And I will try not to forget to welcome the new A-100 class tomorrow! (Does this count as a welcome if I forget?).

Monday, September 03, 2012

These are the people

There was a terrorist attack against Americans in Peshawar, Pakistan today.

According to the most current reports, suicide bombers drove a car laden with explosives into a consulate vehicle. Two Americans and two local employees were injured.

You can read more about it here.

There are lots of people who think life in the Foreign Service is glamorous...and easy. This is one of the reasons why the American public is so willing to freeze our salaries for years and cut our pay when we go overseas. Because we have it so good.

Yes, there are great parts to being in the Foreign Service. I love my job, and I love serving my country.

But there are parts of it that are hard.

Like living in places where your health is compromised by the local conditions and local healthcare (or lack thereof).

Like having to spend your career away from your family, missing birthdays, weddings and funerals.

And like being a target.

I am lucky. I am in a safe place.

But I have been in dangerous places. And clearly, I have colleagues who are in even more dangerous places. Places I will likely serve in before my career is over.

So when you say your prayers tonight, say a few for those who are risking their lives to serve you. And when you hear someone talking about useless government employees and overpaid bureaucrats, remind them that the people who were injured today are the people they are talking about. That it takes both military and diplomatic power to advance our interests in the world, and that diplomats too sometimes pay the ultimate price for our country.

Saturday, September 01, 2012


There were times this week when I wasn't sure I was going to survive it.

There were 31 Fulbright interviews over the course of two days.

There was the prep for the arrival of our new Ambassador.

And there were approximately a bazillion meetings, many to do with the item above.

Oh yeah, and I had to write an EER (that is State Department speak for an evaluation...I wanted it to be really good because really want to get my APAO tenured, which is State Department speak for job security and no more overtime) AND some brief remarks that also needed to be really good.

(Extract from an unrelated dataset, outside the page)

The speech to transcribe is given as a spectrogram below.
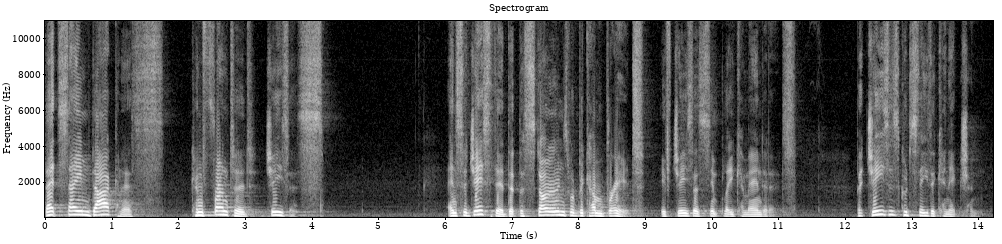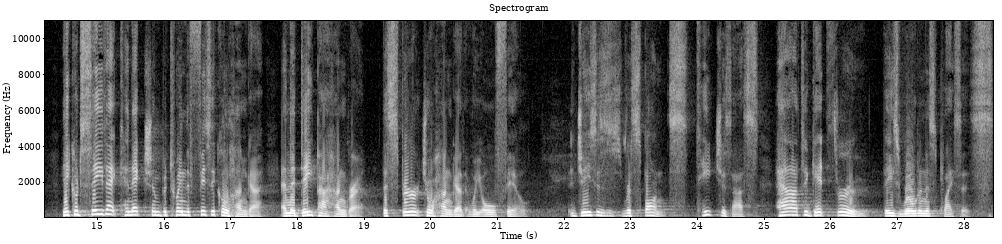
That same darkness confronted Jesus and suggested that the stones would become bread if Jesus simply commanded it. But Jesus could see the connection. He could see that connection between the physical hunger and the deeper hunger, the spiritual hunger that we all feel. Jesus' response teaches us how to get through these wilderness places.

We didn't manage to get out of the office yesterday until 6:30, which was cutting it a bit close for our 7 pm dinner reservations.

And I didn't want to cancel the reservation, because yesterday was our anniversary. We have been married ten years.

Ten years.

We've been together for nearly 13, and we were legally married in Massachusetts on our 10th anniversary together.

But yesterday was our real anniversary, the one from our church wedding in North Carolina. The one where we promised before God that we would forever treasure the gift we had been given. Where our church community promised before God to support our marriage.

Ten years.

Seems like nothing. And everything. I hope we get at least 50 more.